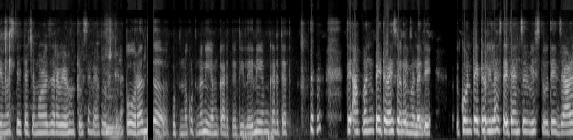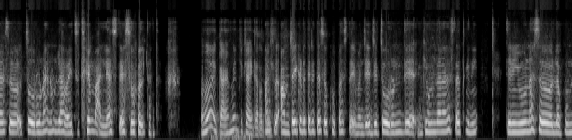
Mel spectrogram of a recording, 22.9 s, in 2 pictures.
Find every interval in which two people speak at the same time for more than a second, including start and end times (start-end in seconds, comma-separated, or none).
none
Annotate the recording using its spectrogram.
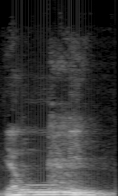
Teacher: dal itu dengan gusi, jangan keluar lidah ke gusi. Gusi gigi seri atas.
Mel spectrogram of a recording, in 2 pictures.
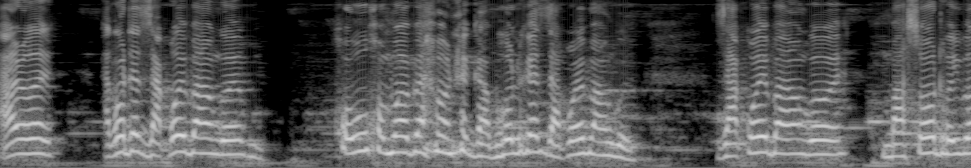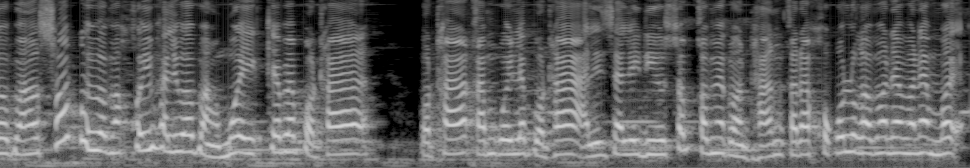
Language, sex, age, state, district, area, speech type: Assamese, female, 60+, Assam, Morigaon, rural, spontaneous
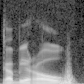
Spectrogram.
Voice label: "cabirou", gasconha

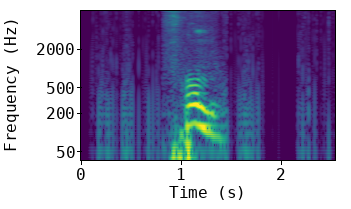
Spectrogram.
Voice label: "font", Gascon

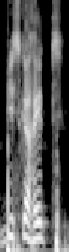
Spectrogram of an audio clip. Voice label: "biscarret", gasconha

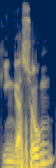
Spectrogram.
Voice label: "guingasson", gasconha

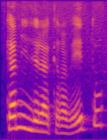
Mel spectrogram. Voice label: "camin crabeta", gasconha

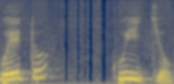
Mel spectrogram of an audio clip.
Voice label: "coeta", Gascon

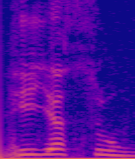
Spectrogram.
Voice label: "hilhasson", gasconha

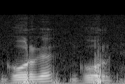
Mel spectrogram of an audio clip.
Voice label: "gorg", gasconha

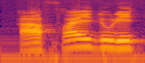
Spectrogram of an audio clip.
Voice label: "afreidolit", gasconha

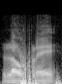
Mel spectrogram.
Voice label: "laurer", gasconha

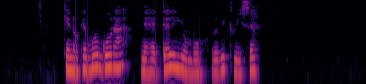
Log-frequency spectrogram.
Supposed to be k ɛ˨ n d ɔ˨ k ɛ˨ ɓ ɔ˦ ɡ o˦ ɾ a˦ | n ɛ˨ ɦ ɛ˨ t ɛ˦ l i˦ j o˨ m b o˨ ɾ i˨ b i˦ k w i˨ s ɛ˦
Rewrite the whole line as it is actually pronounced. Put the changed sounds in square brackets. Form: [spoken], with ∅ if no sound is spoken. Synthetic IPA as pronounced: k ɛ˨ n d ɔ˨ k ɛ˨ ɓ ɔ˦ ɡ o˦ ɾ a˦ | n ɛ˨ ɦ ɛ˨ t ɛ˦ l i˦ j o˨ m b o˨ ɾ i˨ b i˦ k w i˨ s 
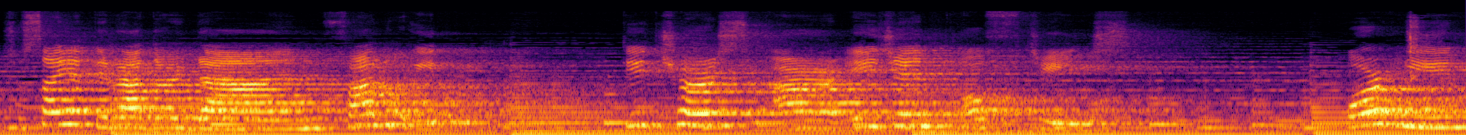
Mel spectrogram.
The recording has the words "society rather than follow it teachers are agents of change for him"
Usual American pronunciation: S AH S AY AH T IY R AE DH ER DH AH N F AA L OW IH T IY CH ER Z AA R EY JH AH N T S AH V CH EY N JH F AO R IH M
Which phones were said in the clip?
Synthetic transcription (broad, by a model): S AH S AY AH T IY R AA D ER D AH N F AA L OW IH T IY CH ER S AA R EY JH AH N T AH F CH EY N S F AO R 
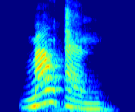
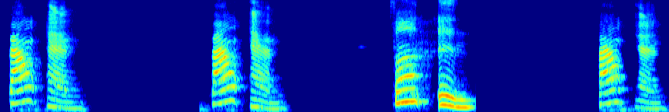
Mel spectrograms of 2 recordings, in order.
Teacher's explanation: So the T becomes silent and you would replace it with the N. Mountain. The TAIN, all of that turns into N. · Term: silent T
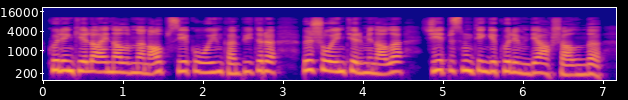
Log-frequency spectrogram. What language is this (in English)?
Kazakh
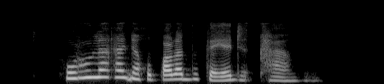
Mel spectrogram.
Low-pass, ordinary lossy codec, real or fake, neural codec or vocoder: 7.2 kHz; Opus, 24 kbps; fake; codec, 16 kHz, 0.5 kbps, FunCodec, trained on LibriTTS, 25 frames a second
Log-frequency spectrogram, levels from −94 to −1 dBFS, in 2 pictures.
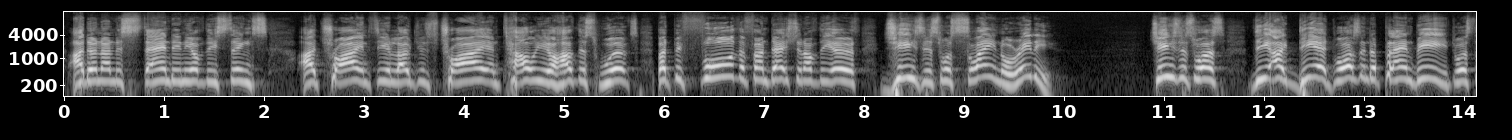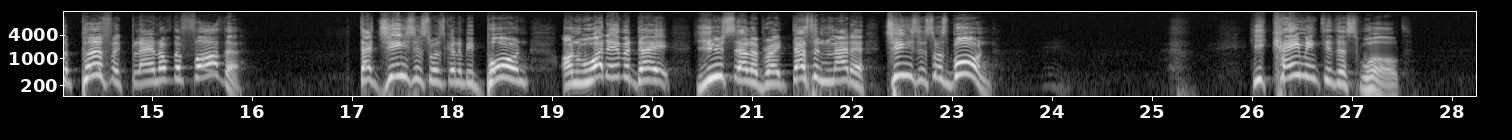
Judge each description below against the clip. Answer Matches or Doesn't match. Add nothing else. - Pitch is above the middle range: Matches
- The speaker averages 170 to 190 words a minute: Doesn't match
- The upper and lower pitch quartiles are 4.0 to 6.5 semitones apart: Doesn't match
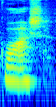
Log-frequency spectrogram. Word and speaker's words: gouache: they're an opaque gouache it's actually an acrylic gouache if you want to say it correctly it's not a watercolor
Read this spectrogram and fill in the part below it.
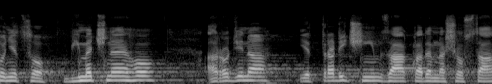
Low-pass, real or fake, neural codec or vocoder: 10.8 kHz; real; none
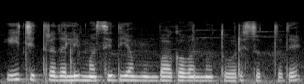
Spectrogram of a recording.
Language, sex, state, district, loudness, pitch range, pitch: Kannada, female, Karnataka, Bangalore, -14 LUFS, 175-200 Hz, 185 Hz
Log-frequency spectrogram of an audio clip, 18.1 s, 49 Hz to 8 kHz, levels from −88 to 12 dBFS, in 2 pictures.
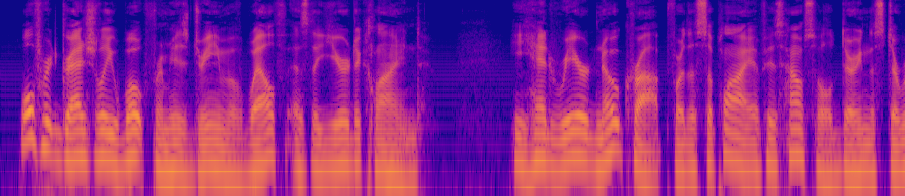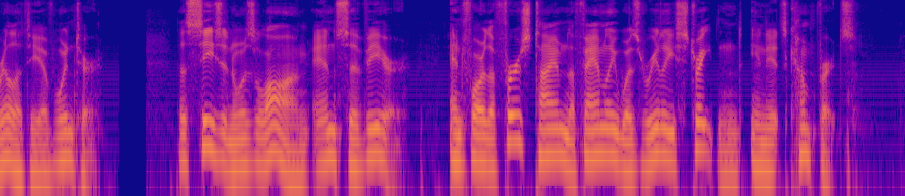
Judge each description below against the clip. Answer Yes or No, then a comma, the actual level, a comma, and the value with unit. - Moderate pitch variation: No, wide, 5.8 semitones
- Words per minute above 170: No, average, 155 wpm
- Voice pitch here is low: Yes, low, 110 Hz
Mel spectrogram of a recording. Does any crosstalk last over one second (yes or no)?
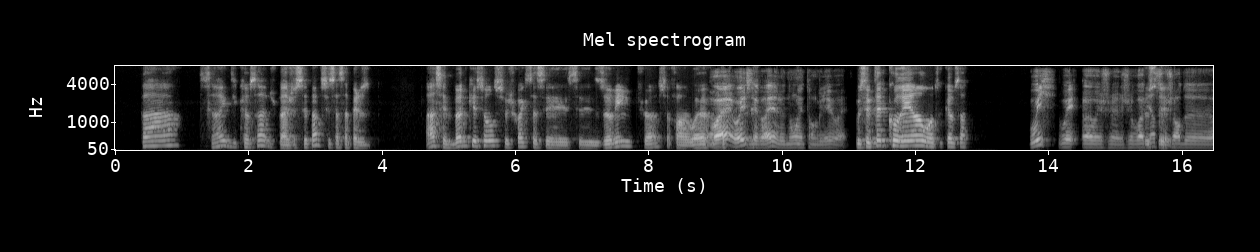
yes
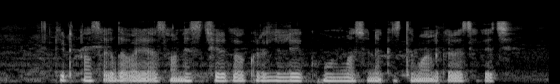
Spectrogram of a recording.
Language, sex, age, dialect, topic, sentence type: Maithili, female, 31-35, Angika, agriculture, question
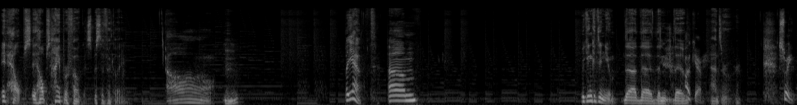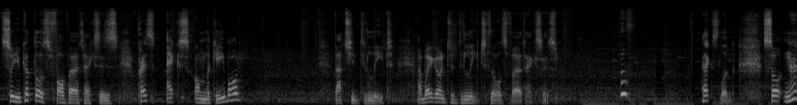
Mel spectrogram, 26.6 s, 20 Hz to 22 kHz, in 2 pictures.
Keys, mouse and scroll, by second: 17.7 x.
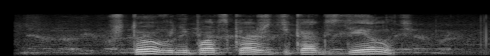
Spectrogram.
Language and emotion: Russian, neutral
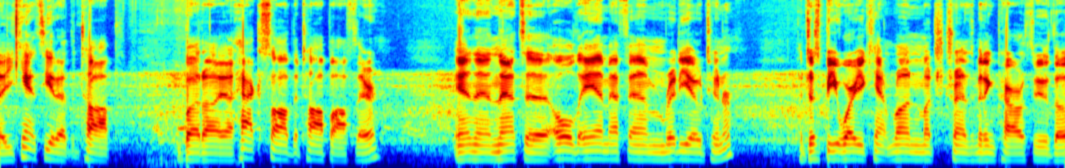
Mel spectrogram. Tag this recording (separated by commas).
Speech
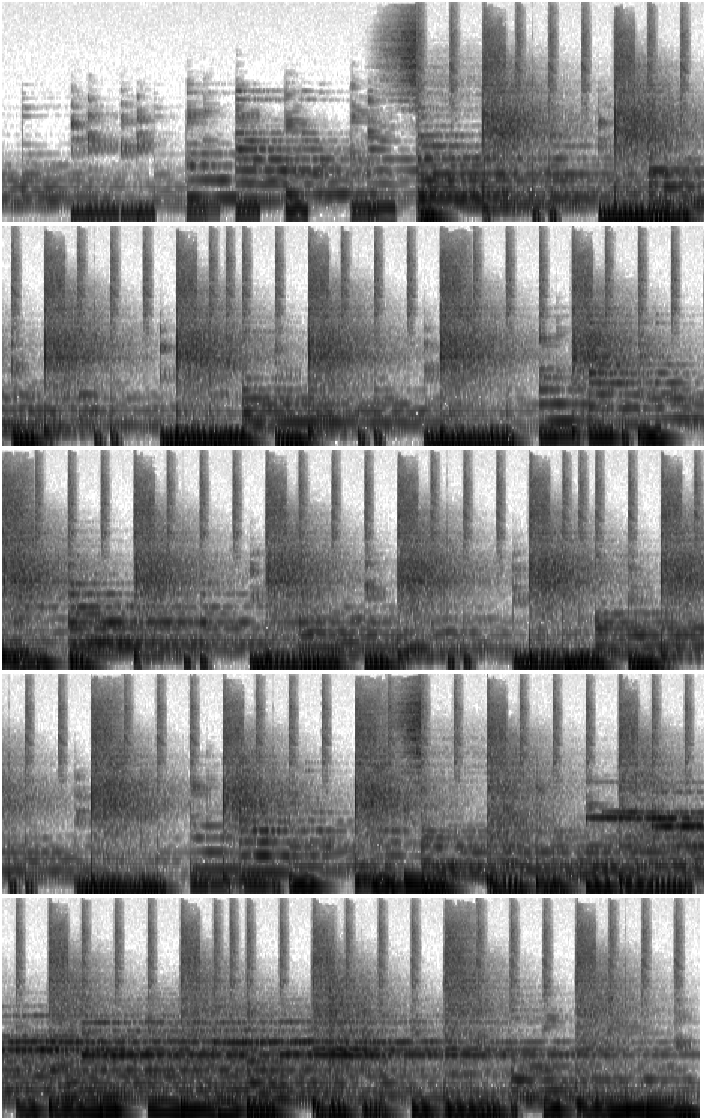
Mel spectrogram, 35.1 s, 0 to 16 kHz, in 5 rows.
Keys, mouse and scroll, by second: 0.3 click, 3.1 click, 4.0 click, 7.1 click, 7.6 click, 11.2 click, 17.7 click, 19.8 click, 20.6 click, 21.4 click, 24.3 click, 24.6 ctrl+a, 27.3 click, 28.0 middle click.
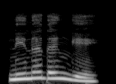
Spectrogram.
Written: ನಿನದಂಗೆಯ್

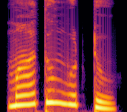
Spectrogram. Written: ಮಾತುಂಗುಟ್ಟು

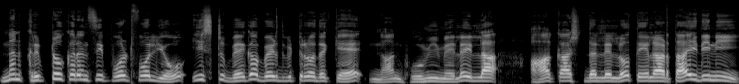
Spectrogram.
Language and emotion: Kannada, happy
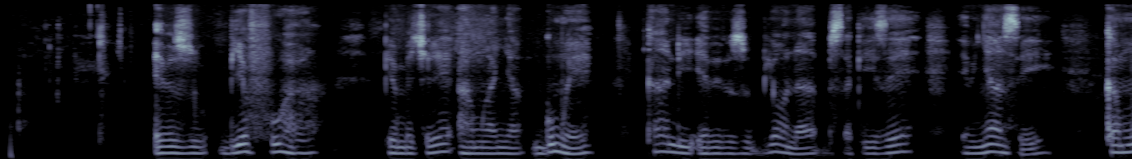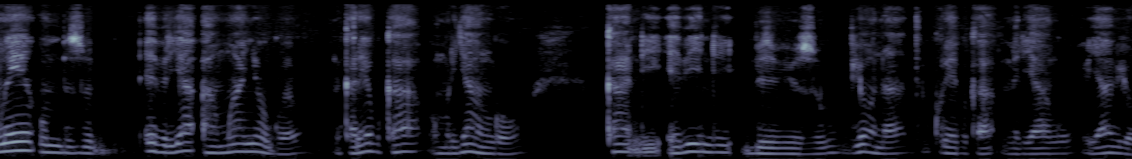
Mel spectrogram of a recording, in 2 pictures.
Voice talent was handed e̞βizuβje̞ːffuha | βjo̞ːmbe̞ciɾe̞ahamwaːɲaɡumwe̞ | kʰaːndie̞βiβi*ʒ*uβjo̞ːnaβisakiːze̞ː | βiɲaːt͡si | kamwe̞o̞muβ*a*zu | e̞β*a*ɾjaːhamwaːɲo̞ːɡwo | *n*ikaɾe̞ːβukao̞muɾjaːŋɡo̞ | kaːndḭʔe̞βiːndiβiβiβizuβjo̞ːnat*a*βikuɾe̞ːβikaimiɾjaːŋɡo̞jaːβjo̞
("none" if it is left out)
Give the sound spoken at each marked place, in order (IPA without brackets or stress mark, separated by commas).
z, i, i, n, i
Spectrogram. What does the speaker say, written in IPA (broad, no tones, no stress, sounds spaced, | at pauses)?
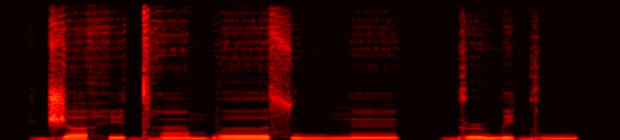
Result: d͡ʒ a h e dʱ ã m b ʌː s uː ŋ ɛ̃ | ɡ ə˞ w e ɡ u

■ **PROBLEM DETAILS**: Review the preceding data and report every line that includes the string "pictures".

■ **RESULT FOR THIS TASK**:
Mel spectrogram of a recording, 22.9 s, in 2 pictures.
Mel spectrogram of a recording, in 2 pictures.
Log-frequency spectrogram, levels from −94 to −1 dBFS, in 2 pictures.
Log-frequency spectrogram of an audio clip, 18.1 s, 49 Hz to 8 kHz, levels from −88 to 12 dBFS, in 2 pictures.
Mel spectrogram, 26.6 s, 20 Hz to 22 kHz, in 2 pictures.
Mel spectrogram of a recording, in 2 pictures.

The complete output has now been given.